Who makes your decisions?
Reflecting on major past decisions reveals how often our choices were influenced by others—friends, partners, family. To avoid immediate discomfort, we sometimes make choices that cause future unhappiness. This pattern, once established, of living life on others' terms, is hard to break.
Forcing yourself to swim
When you first learn the fundamentals of swimming, you’re in the shallow end. It’s scary at first because of how new the sensation is, but you get comfortable eventually. You know it’s safe. Maybe you can do this in any area of your life...
You don’t need permission

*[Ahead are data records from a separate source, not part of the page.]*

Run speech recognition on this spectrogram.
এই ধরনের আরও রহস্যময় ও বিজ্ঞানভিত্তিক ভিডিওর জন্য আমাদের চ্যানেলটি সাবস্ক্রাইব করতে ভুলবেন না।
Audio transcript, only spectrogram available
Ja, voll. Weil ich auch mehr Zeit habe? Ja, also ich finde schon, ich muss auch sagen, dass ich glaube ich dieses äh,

Time and time again, someone will explain one of their lifelong dreams to me, then casually dismiss it as “unrealistic” or “way too hard.” People are making excuses because they think they need permission from somebody to accomplish their goals. It’s nonsense.
The importance of curiosity

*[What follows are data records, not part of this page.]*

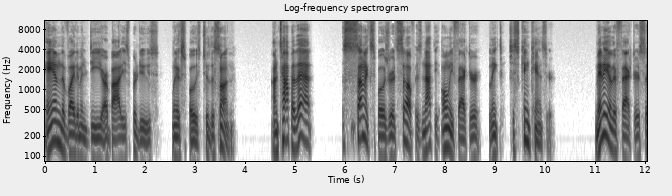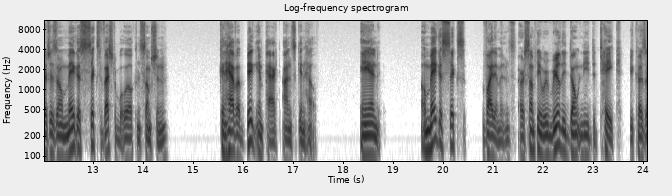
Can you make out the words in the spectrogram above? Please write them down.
and the vitamin D our bodies produce when exposed to the sun. On top of that, sun exposure itself is not the only factor linked to skin cancer. Many other factors, such as omega 6 vegetable oil consumption, can have a big impact on skin health. And omega 6 vitamins are something we really don't need to take because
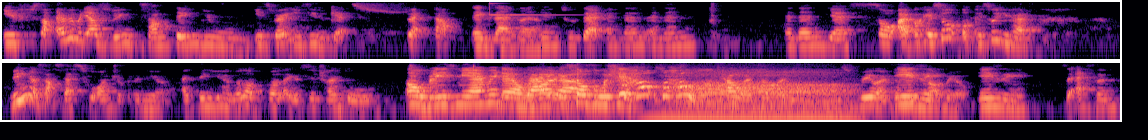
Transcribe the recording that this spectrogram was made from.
if so, everybody else is doing something, you it's very easy to get swept up exactly into that, and then and then and then yes. So I okay. So okay. So you have being a successful entrepreneur. I think you have a lot of people like you say trying to oh please me every day oh my god it's so bullshit So how so how would you tell when somebody is real and somebody is not real? easy It's the essence.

My curiosity has gotten me farther than anything else — more than skill, more than my degree, and more than knowing “the right people.” So don’t ever tell your kids that curiosity killed the cat. At least the cat was happy.
If I asked all of you to make a list of the ten people who should be idolized due to their tremendous accomplishments and impact on the human race, I’m willing to bet many of you would put Einstein on your list. Yet he emphasizes that no man should be idolized.
Great people vs. Everyone else
Here's my favorite quote from Michael Gerber’s “The E-Myth Revisited” — a book that a few people have recommended to me. Finally got around to it.
“What you’ll wish you’d known”
My buddy Jeff Widman sent me this article the other day. It’s a rejected high school graduation speech that Paul Graham wrote. While a few of his points are overly simplistic, it’s definitely worth reading. But if you don’t have time to read it, here are some notable excerpts:
What you should do with your life
A clichéd question people my age hear is, “Have you decided what you want to do with your life?” Very rarely does anyone have a good answer for this, because no one really knows. Here is the most solid method I've discovered for figuring this out...